With the condition as described above, should I be seeing a Dr on a regular basis? I really would like some direction from a Dr but I don`t want to go back to the surgeon because he doesn`t exactly have good communication skills. I have been doing a little reading and doing some research but my concern is that it is not specific to me and that maybe there is more I should know or more I should be doing. What type of Dr. would be best for me to go to? Is there a specialist for this type of thing that is not a surgeon?
Thank you for your help.
Chondromalacia roughly translates to diseased cartilage. There are 4 grades of chondromalacia that refer to the severity of the findings. Grade I is the least severe; Grade IV is the most severe. Grade IV chondromalacia refers to cartilage that is cracked/fissured to the extent the the bone directly underneath the cartilage (subchondral bone) is exposed.
Synovitis refers to inflammation of the joint lining (synovium).

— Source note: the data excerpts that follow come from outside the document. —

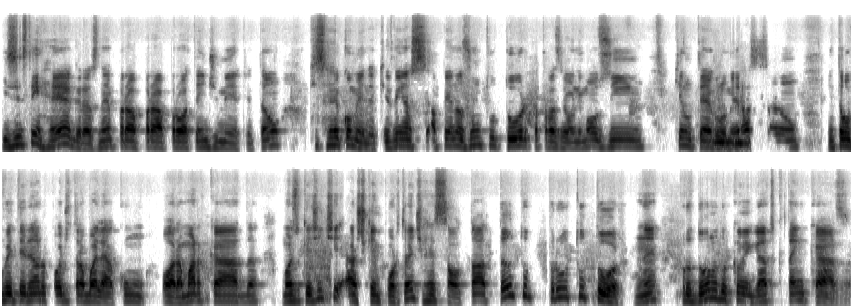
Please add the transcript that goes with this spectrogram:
Existem regras né, para o atendimento. Então, o que se recomenda? Que venha apenas um tutor para trazer o animalzinho, que não tenha uhum. aglomeração. Então, o veterinário pode trabalhar com hora marcada, mas o que a gente acha que é importante ressaltar, tanto para o tutor, né, para o dono do cão e gato que está em casa,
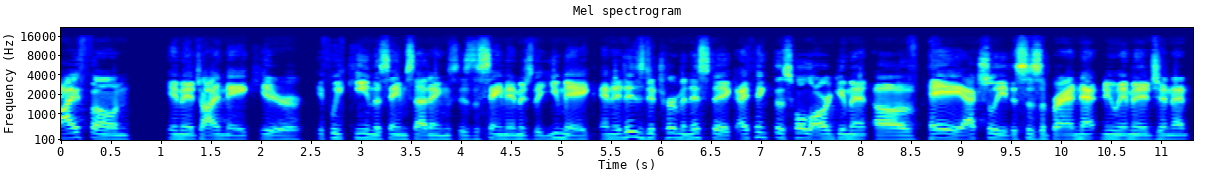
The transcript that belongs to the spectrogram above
iPhone image I make here, if we key in the same settings, is the same image that you make, and it is deterministic. I think this whole argument of, hey, actually, this is a brand net new image and it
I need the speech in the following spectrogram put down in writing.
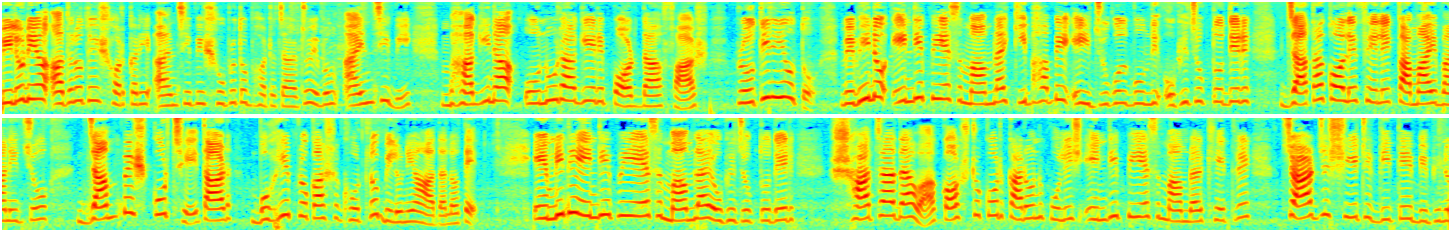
বিলোনিয়া আদালতে সরকারি আইনজীবী সুব্রত ভট্টাচার্য এবং আইনজীবী ভাগিনা অনুরাগের পর্দা ফাঁস প্রতিনিয়ত বিভিন্ন এনডিপিএস মামলায় কীভাবে এই যুগলবন্দি অভিযুক্তদের জাতাকলে ফেলে কামাই বাণিজ্য জাম্পেশ করছে তার বহিঃপ্রকাশ ঘটল বিলোনিয়া আদালতে। এমনিতে এনডিপিএস মামলায় অভিযুক্তদের সাজা দেওয়া কষ্টকর কারণ পুলিশ এনডিপিএস মামলার ক্ষেত্রে চার্জশিট দিতে বিভিন্ন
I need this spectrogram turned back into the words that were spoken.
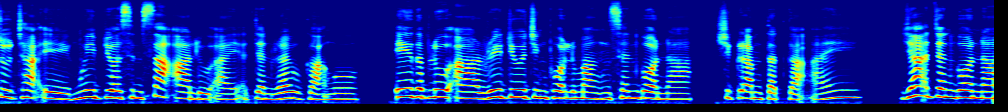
တုထအေငွေပျော်စင်ဆာအာလူအိုင်အတန်ရုတ်ကငို AWR Radio Jingpho Lumang Insen go na Shikram tat ka ai ya ajan go na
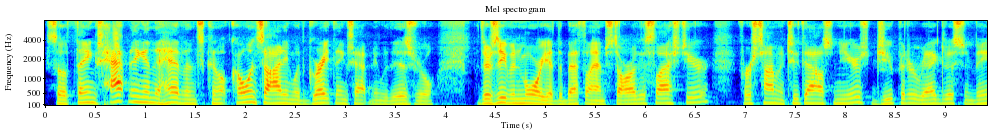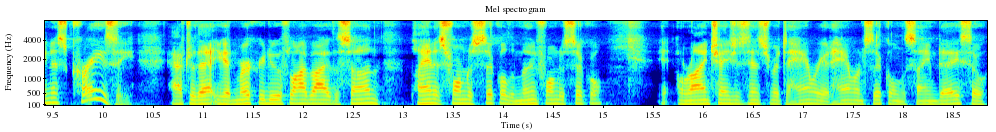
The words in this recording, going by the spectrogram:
So things happening in the heavens co- coinciding with great things happening with Israel. But there's even more. You had the Bethlehem star this last year, first time in 2,000 years, Jupiter, Regulus, and Venus. Crazy. After that, you had Mercury do a flyby of the sun, planets formed a sickle, the moon formed a sickle. Orion changed his instrument to hammer. He had hammer and sickle on the same day. So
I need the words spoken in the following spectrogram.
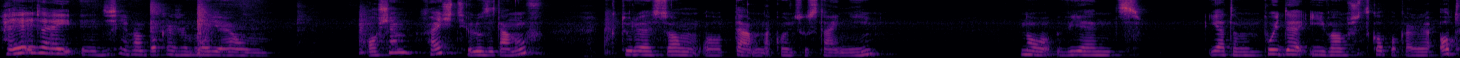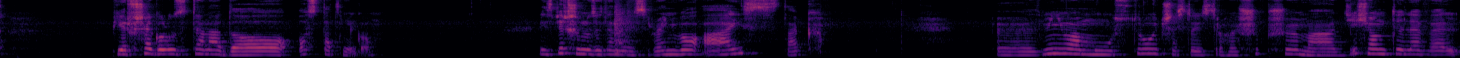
Hej, hej! Y, Dzisiaj Wam pokażę moje 8, 6 luzytanów, które są o tam na końcu stajni. No, więc ja tam pójdę i Wam wszystko pokażę od pierwszego luzytana do ostatniego. Więc pierwszym luzytanem jest Rainbow Eyes, tak? E, Zmieniłam mu strój, przez to jest trochę szybszy, ma 10 level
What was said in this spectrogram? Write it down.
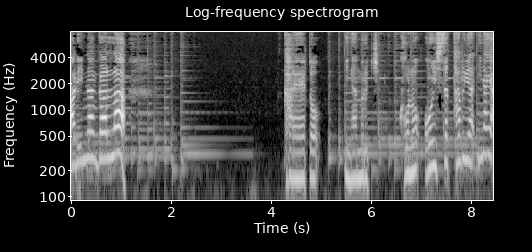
ありながら、カレーとイナムルチ。この美味しさたるや否や。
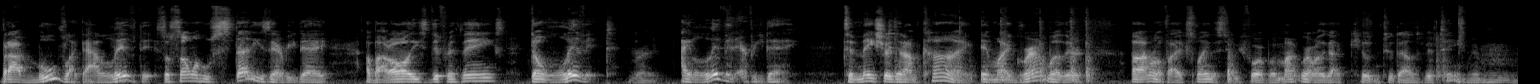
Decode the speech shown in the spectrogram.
But I moved like that. I lived it. So someone who studies every day about all these different things don't live it. Right. I live it every day to make sure that I'm kind. And my grandmother, uh, I don't know if I explained this to you before, but my grandmother got killed in 2015. Remember? Mm.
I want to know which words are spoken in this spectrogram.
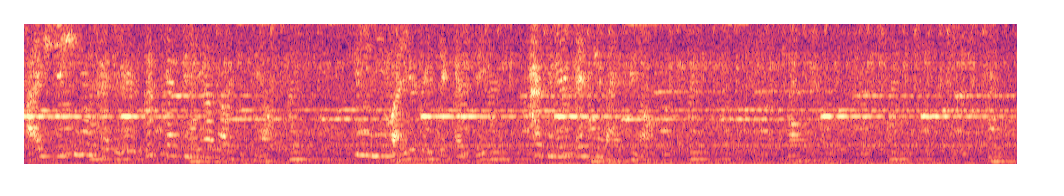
IC 신용카드를 끝까지 밀어 넣어주세요. 승인이 완료될 때까지 카드를 빼지 마세요. Thank you.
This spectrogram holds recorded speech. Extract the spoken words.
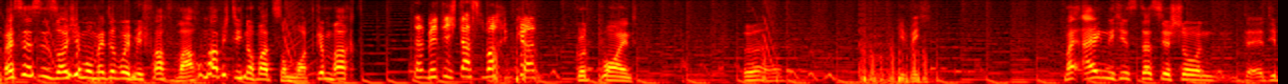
Weißt du, das sind solche Momente, wo ich mich frage, warum habe ich dich nochmal zum Mod gemacht? Damit ich das machen kann. Good point. Äh. Geh weg. Weil eigentlich ist das hier schon die, die,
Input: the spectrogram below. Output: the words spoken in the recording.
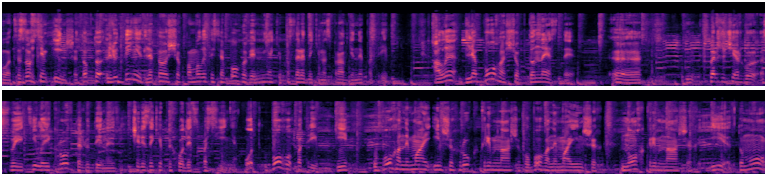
От, це зовсім інше. Тобто людині для того, щоб помолитися Богові, ніякі посередники насправді не потрібні. Але для Бога, щоб донести е, в першу чергу своє тіло і кров до людини, через яке приходить спасіння, от Богу потрібно. І у Бога немає інших рук, крім наших, у Бога немає інших ног, крім наших. І тому.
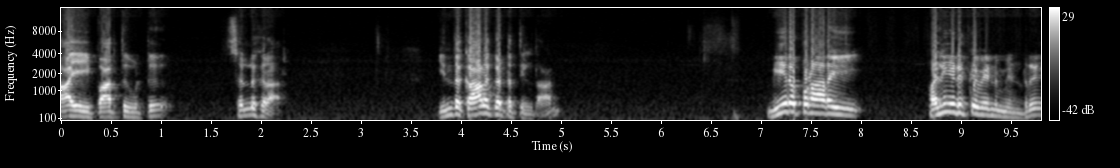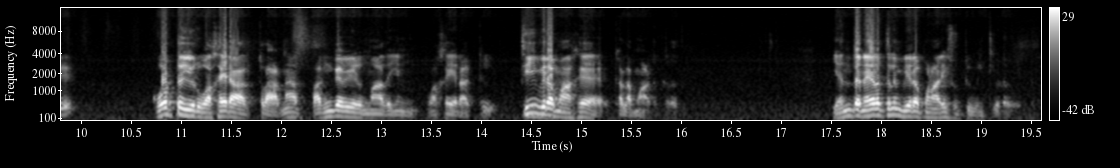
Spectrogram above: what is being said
தாயை பார்த்துவிட்டு செல்லுகிறார். இந்த காலகட்டத்தில் தான் வீரப்பனாரை பலியெடுக்க வேண்டும் என்று கோட்டையூர் வகைராக்களான தங்கவேலு மாதையின் வகைராக்கள் தீவிரமாக களமாடுகிறது. எந்த நேரத்திலும் வீரப்பனாரை சுட்டு வீழ்த்தி விட வேண்டும்.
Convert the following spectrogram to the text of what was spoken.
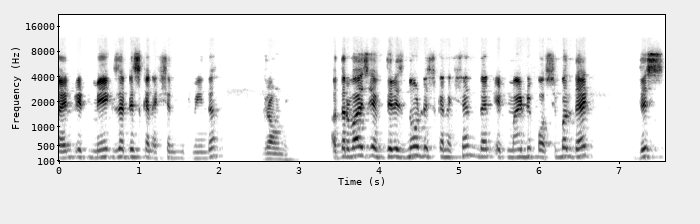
and it makes a disconnection between the grounding. Otherwise, if there is no disconnection, then it might be possible that this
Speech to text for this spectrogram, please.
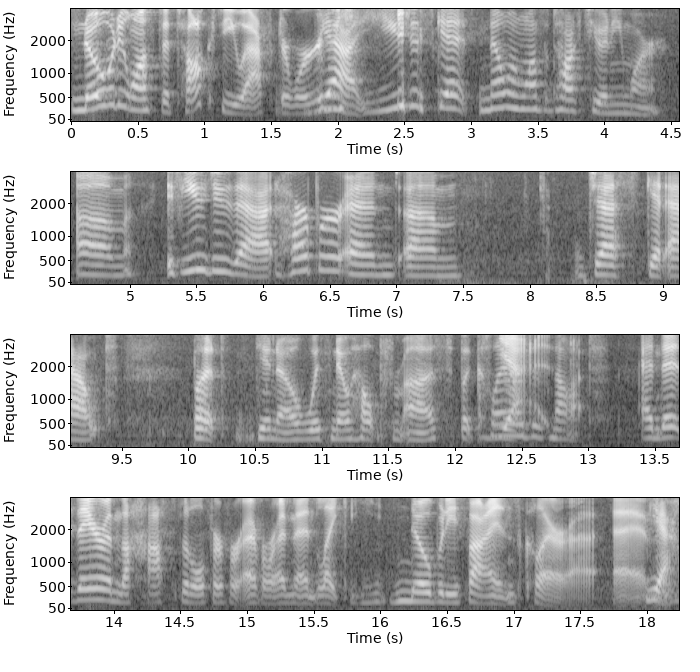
Nobody wants to talk to you afterwards. Yeah, you just get no one wants to talk to you anymore. Um, if you do that, Harper and um, Jess get out, but you know, with no help from us. But Clara Yeah. does not. and they, they're in the hospital for forever and then like nobody finds clara and Yeah.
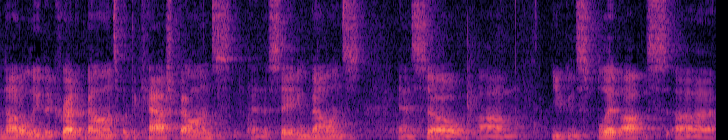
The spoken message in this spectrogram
not only the credit balance, but the cash balance and the saving balance. And so um, you can split up uh,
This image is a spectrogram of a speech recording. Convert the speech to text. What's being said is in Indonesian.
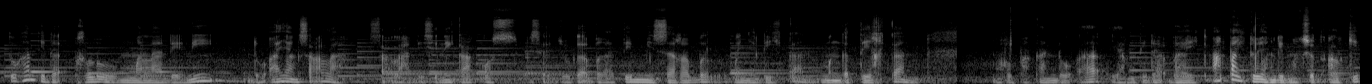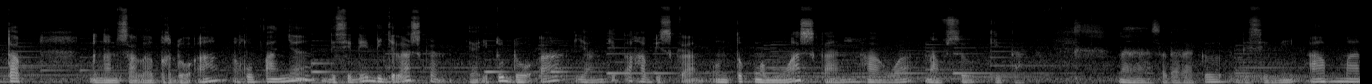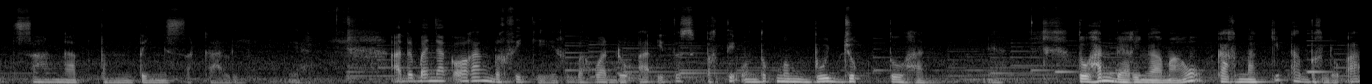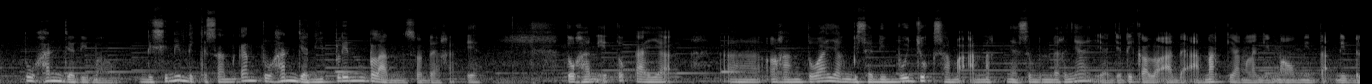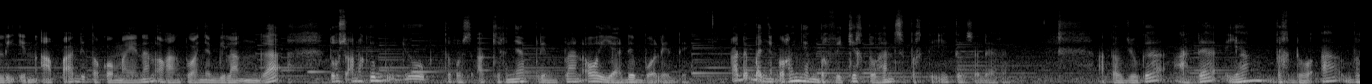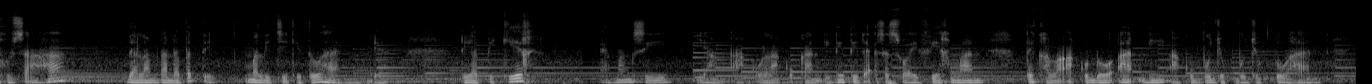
Tuhan tidak perlu meladeni doa yang salah. Salah di sini kakos bisa juga berarti miserable, menyedihkan, menggetirkan, merupakan doa yang tidak baik. Apa itu yang dimaksud Alkitab dengan salah berdoa? Rupanya di sini dijelaskan, yaitu doa yang kita habiskan untuk memuaskan hawa nafsu kita. Nah, saudaraku, di sini amat sangat penting sekali. Ya. Ada banyak orang berpikir bahwa doa itu seperti untuk membujuk Tuhan. Tuhan dari nggak mau karena kita berdoa Tuhan jadi mau. Di sini dikesankan Tuhan jadi plin plan saudara ya. Tuhan itu kayak uh, orang tua yang bisa dibujuk sama anaknya sebenarnya ya jadi kalau ada anak yang lagi mau minta dibeliin apa di toko mainan orang tuanya bilang enggak terus anaknya bujuk terus akhirnya plin plan oh iya deh boleh deh ada banyak orang yang berpikir Tuhan seperti itu saudara atau juga ada yang berdoa berusaha dalam tanda petik meliciki Tuhan ya. Dia pikir emang sih yang aku lakukan ini tidak sesuai firman tapi kalau aku doa nih aku bujuk-bujuk Tuhan.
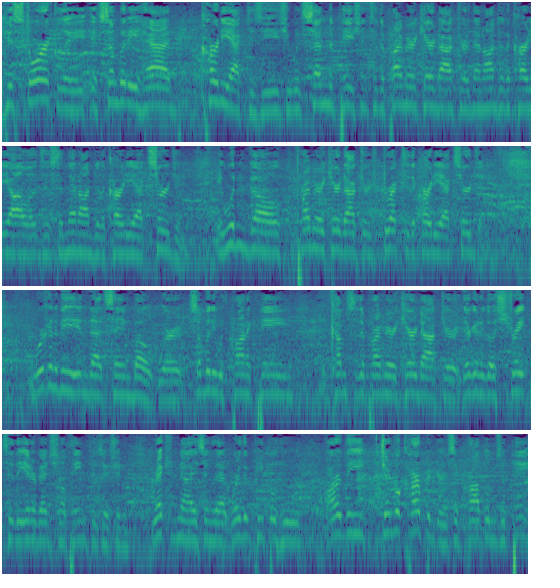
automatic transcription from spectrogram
historically, if somebody had cardiac disease, you would send the patient to the primary care doctor, then on to the cardiologist, and then on to the cardiac surgeon. It wouldn't go primary care doctor direct to the cardiac surgeon. We're going to be in that same boat where somebody with chronic pain comes to the primary care doctor, they're going to go straight to the interventional pain physician, recognizing that we're the people who are the general carpenters of problems with pain.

Grade IV chondromalacia with associated pain and dysfunction typically warrants an Orthopaedic consultation. Surgical versus nonsurgical recommendations are usually based not only on the grade of chondromalacia, but also on other clinical considerations including symptom manifestation, extent of disease, stability of the cartilage lesions, and other factors. It seems your concerns regarding communication are based on an individual, but should not necessarily be generalized to an entire group of surgeons. Perhaps a second opinion from another Orthopaedist would be useful. If you are not deemed a candidate for a surgical intervention then an Orthopaedist or Rheumatologist may be able to provide noninterventional advice.
Raymond Hong, MD, MBA, FACR
Formerly, Assistant Professor of Medicine
School of Medicine
Case Western Reserve University